[Start of Attachment]

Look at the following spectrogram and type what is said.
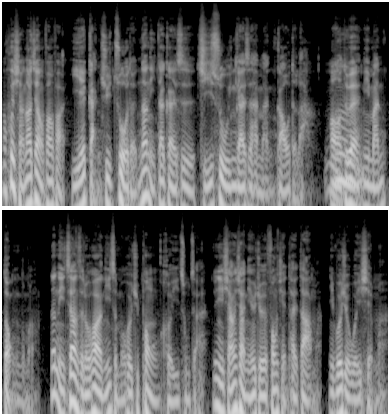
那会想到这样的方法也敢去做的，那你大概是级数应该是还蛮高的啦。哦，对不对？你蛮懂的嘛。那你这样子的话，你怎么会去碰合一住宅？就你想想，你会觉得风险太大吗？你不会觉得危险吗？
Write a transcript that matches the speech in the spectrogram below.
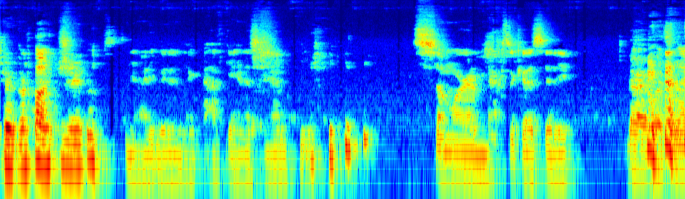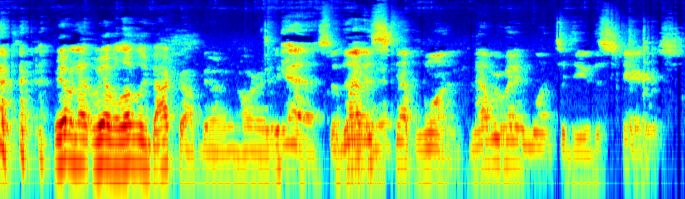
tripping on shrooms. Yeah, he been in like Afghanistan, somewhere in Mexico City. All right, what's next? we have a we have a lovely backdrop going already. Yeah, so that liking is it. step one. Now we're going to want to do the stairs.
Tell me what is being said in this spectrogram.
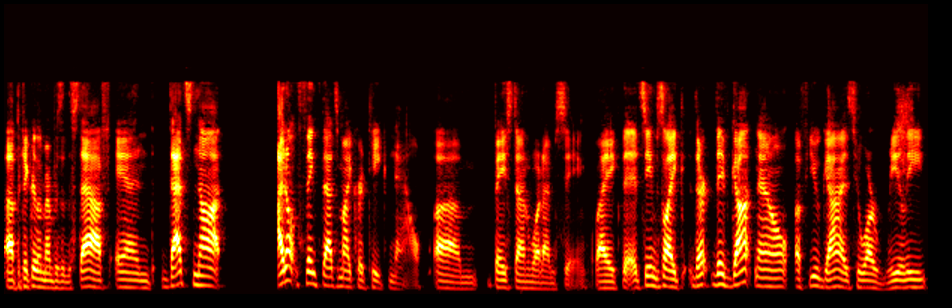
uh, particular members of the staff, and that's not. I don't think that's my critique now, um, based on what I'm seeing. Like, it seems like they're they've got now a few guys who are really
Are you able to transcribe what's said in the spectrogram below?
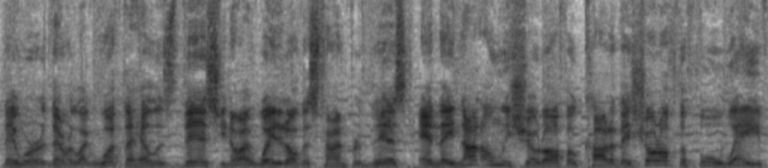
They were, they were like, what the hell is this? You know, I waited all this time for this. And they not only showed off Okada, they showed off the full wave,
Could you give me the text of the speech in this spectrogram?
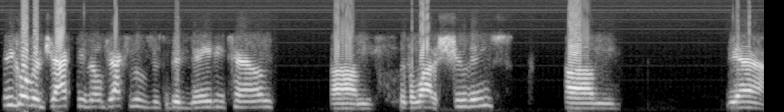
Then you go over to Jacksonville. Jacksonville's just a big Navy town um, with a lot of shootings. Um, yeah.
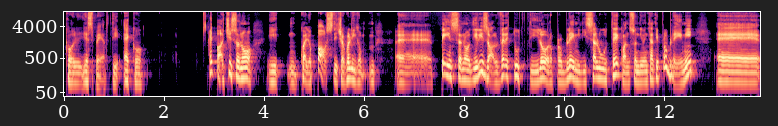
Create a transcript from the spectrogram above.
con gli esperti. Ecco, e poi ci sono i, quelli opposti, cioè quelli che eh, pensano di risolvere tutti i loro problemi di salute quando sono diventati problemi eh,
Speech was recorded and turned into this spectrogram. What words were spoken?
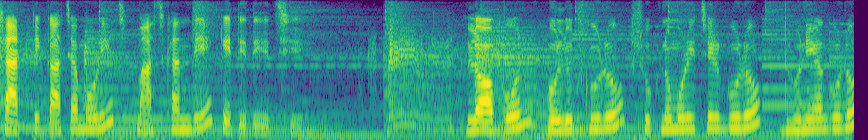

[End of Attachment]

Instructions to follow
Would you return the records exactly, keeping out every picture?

Worked solution
Look at the following spectrogram and type what is said.
那会想到这样的方法也敢去做的，那你大概是级数应该是还蛮高的啦。哦，对不对？你蛮懂的嘛。那你这样子的话，你怎么会去碰合一住宅？就你想想，你会觉得风险太大吗？你不会觉得危险吗？
Write a transcript that matches the speech in the spectrogram below.
tripping on shrooms. Yeah, he been in like Afghanistan, somewhere in Mexico City. All right, what's next? we have a we have a lovely backdrop going already. Yeah, so that liking is it. step one. Now we're going to want to do the stairs.
Tell me what is being said in this spectrogram.
uh, particular members of the staff, and that's not. I don't think that's my critique now, um, based on what I'm seeing. Like, it seems like they're they've got now a few guys who are really
Are you able to transcribe what's said in the spectrogram below?
They were, they were like, what the hell is this? You know, I waited all this time for this. And they not only showed off Okada, they showed off the full wave,
Could you give me the text of the speech in this spectrogram?
Then you go over to Jacksonville. Jacksonville's just a big Navy town um, with a lot of shootings. Um, yeah.
Create a transcript from the spectrogram above.
con gli esperti. Ecco, e poi ci sono i, quelli opposti, cioè quelli che eh, pensano di risolvere tutti i loro problemi di salute quando sono diventati problemi eh,
Speech was recorded and turned into this spectrogram. What words were spoken?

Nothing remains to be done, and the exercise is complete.